Brazil Makes Major Offer to the World
Here is another update from National Wildlife Federation staffer Barbara Bramble who is in Bali, Indonesia at the climate talks. I was especially touched by the story of Almir Surui, the indigenous leader of one of the Amazonian tribes, who is experiencing climate change in his region. "I feel like I’m being asked to pay the restaurant bill but I didn’t eat the duck," he said.
Dec 13, Bali Indonesia – Thursday night, very late
We’re trying to get some sleep before the real battle begins to finalize some sort of document to come from Bali. The negotiations are still going on now (midnight) and will resume tomorrow, perhaps going all night on Friday. This seems to be traditional, but not very adult behavior!

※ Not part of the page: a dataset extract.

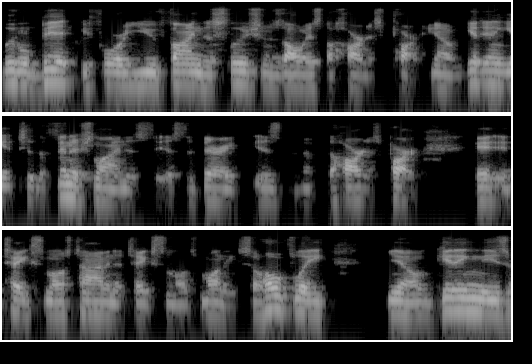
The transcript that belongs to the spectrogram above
little bit before you find the solution is always the hardest part. You know, getting it to the finish line is, is the very is the, the hardest part. It, it, takes the most time and it takes the most money. So hopefully, you know, getting these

Meanwhile, Brazil yesterday made a major offer to the world – they fleshed out their ideas on how the avoided deforestation fund they have been talking about would actually work. They are offering is to take a "baseline" national deforestation rate (that is the word that most developing countries had refused to utter in public up til now) calculated as the average forest loss over the last 10 years. (Keep in mind that this includes the last 3 years, which already is a big reduction from the bad old days.) They will then set a target to reduce deforestation below that level over time, toward an eventual goal of zero. For the first 5 years, they have calculated their baseline at 1.95 million hectares per year. They have calculated the carbon dioxide equivalent per hectare at 100 tons, which is very conservative. For each year, they would calculate the real deforestation rate, after the figures are in, and compare it to the 1.95 million hectare baseline. If they had succeeded in reducing deforestation below that figure, they would ask for donations from friendly countries and companies in the amount of $5/ton for the avoided emissions. After the first 5 year period they would recalculate the baseline, and bring it down in increments, each 5 year period. The minister said they would aim for major reductions by 2020, and eventually reach zero.

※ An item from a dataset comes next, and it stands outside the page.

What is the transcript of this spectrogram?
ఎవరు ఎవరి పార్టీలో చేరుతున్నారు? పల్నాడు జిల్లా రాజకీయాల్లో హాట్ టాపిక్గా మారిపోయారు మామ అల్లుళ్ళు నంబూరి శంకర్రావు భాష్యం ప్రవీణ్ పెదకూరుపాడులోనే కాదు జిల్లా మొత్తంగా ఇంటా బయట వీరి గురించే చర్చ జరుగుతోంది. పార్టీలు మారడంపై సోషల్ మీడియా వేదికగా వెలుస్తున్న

Apparently, this was well received by the other countries, though it hasn’t helped the US to budge on the major sticking point – whether to have any "range of reductions" in the Bali Roadmap. The Europeans are asking for an "indicative range" of 25-40% reductions by industrial countries below 1990 levels by 2020, because that is what the IPCC says is necessary to stay below the danger zone of 2 degrees Celsius of global warming. The US says that to include any numbers at all at this stage is to pre-judge the outcome of the next two years of negotiations.
As you may have read in AP and Reuters stories today, there was quite a confrontation between the French and Germans versus the US over this yesterday. They both said that if there isn’t a strong plan for the 2-year negotiations coming out of Bali (the "roadmap") then there isn’t any reason to have those Major Economy meetings that the Bush Administration is so fond of. They essentially threatened to boycott them if the US doesn’t allow the 25’40% range into the final document here.
I just had a quick discussion with Brice Lalonde, the head of the French delegation in our hotel garden. He seemed frankly torn about what to do as the negotiations move into the end game tomorrow. The choices are: to accept the US strong arm tactics, and leave Bali with no target zone for reductions (the 25-40 % range, mentioned above, that would be the heart of the negotiations over the next two years toward a final post 2012 agreement), or to say "no numbers no deal" and blow up the Bali session.
Well we’ll see tomorrow night. The final session may go on into the night as they hash this out.
Today, at a side event organized by IUCN I spoke on biofuels, giving an update on the Roundtable on Sustainable Biofuels, especially the status of work on how to calculate the GHG emissions of the feedstocks. The huge problem the scientists are finally grappling with is that biofuels can cause deforestation directly, if land is cleared to grow them, or they may cause deforestation indirectly, if increased demand for crops leads to deforestation in some other location. Depending on how you count, this deforestation may cause biodiesel to have 6 – 20 times MORE GHG emissions than regular diesel. It’s a big dilemma for all biofuels coming from developing countries. The event was organized as an interactive session, with small groups posing research questions for IUCN’s new program on biofuels. Very well attended.
I learned a great phrase from Almir Surui, the indigenous leader of one of the Amazonian tribes, today. He came from Brazil Amazon to talk about how tribes have preserved more than 20 % of the Amazon from deforestation (all other kinds of protected public lands like national parks amount to another 12% in preserved status). There are already noticeable effects of climate change on his region of the Amazon, particularly rivers that are drying up for months at a time. Since that is their main mode of transportation, it’s devastating. He said he feels like he is "being asked to pay the restaurant bill but he didn’t eat the duck."
At a reception for Mayor Bloomberg, I met one of the UK delegates to whom I had given a stress ball several days ago. He still had it in his pocket for instant use, and said it was "the best piece of marketing at this conference"!
The youth delegates gave out 200 more balls today, with fact sheets, and one was given to the Environment Minister of Norway. I wasn’t there to get a picture, but we are so proud of the Sustain US "kids".